----- Material for this exercise -----
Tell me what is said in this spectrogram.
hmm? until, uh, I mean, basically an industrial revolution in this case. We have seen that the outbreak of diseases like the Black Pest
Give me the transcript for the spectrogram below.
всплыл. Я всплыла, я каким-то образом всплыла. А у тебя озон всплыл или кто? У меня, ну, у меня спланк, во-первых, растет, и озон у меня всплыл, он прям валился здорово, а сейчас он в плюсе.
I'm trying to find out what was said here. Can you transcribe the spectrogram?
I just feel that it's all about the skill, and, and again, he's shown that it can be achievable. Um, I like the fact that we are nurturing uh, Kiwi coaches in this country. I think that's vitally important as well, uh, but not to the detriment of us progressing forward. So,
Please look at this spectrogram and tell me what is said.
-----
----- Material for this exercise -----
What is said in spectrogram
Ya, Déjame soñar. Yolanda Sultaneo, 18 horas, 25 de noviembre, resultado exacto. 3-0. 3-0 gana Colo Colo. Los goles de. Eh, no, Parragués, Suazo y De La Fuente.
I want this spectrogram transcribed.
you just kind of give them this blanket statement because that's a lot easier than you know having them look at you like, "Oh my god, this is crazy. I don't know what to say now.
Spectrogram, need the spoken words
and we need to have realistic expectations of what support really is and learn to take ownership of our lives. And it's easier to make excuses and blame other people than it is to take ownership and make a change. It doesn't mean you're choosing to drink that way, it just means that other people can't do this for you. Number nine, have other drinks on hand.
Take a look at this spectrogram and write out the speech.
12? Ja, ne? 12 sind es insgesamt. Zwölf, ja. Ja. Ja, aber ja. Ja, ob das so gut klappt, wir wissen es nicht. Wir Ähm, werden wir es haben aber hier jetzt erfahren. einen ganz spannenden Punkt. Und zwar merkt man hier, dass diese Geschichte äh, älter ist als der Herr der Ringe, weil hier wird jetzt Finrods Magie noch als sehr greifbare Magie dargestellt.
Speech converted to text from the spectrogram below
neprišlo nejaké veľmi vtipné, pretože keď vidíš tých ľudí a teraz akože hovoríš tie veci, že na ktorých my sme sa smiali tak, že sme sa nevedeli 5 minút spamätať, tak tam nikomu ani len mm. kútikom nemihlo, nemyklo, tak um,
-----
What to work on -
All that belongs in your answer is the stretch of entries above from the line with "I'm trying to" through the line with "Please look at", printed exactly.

Expected answer -
I'm trying to find out what was said here. Can you transcribe the spectrogram?
I just feel that it's all about the skill, and, and again, he's shown that it can be achievable. Um, I like the fact that we are nurturing uh, Kiwi coaches in this country. I think that's vitally important as well, uh, but not to the detriment of us progressing forward. So,
Please look at this spectrogram and tell me what is said.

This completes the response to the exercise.